[PROBLEM STATEMENT] Each entry, as given, must be output unchanged.

(Beginning of DATA TO USE)

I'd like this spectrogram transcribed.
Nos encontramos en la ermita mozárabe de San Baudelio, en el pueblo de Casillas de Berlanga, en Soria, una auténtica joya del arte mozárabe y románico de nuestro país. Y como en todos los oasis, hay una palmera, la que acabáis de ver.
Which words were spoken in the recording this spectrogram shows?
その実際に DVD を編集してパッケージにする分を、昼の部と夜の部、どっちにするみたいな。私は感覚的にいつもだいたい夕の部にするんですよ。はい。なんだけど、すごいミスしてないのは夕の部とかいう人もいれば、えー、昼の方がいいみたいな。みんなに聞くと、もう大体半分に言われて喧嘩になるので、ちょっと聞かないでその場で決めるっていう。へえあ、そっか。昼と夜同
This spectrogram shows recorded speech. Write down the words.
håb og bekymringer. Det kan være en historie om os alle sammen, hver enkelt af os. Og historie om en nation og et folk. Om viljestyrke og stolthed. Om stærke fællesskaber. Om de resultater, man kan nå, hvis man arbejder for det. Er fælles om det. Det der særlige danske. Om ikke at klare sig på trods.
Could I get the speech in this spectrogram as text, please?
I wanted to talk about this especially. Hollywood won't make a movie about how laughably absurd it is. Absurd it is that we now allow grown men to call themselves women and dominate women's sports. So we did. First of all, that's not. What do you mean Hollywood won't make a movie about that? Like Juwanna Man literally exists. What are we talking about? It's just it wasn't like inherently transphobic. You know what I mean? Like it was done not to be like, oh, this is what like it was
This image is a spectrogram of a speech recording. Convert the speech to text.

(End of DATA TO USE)

[RESPONSE FOR THIS EXERCISE]
I'd like this spectrogram transcribed.
Nos encontramos en la ermita mozárabe de San Baudelio, en el pueblo de Casillas de Berlanga, en Soria, una auténtica joya del arte mozárabe y románico de nuestro país. Y como en todos los oasis, hay una palmera, la que acabáis de ver.
Which words were spoken in the recording this spectrogram shows?
その実際に DVD を編集してパッケージにする分を、昼の部と夜の部、どっちにするみたいな。私は感覚的にいつもだいたい夕の部にするんですよ。はい。なんだけど、すごいミスしてないのは夕の部とかいう人もいれば、えー、昼の方がいいみたいな。みんなに聞くと、もう大体半分に言われて喧嘩になるので、ちょっと聞かないでその場で決めるっていう。へえあ、そっか。昼と夜同
This spectrogram shows recorded speech. Write down the words.
håb og bekymringer. Det kan være en historie om os alle sammen, hver enkelt af os. Og historie om en nation og et folk. Om viljestyrke og stolthed. Om stærke fællesskaber. Om de resultater, man kan nå, hvis man arbejder for det. Er fælles om det. Det der særlige danske. Om ikke at klare sig på trods.
Could I get the speech in this spectrogram as text, please?
I wanted to talk about this especially. Hollywood won't make a movie about how laughably absurd it is. Absurd it is that we now allow grown men to call themselves women and dominate women's sports. So we did. First of all, that's not. What do you mean Hollywood won't make a movie about that? Like Juwanna Man literally exists. What are we talking about? It's just it wasn't like inherently transphobic. You know what I mean? Like it was done not to be like, oh, this is what like it was
This image is a spectrogram of a speech recording. Convert the speech to text.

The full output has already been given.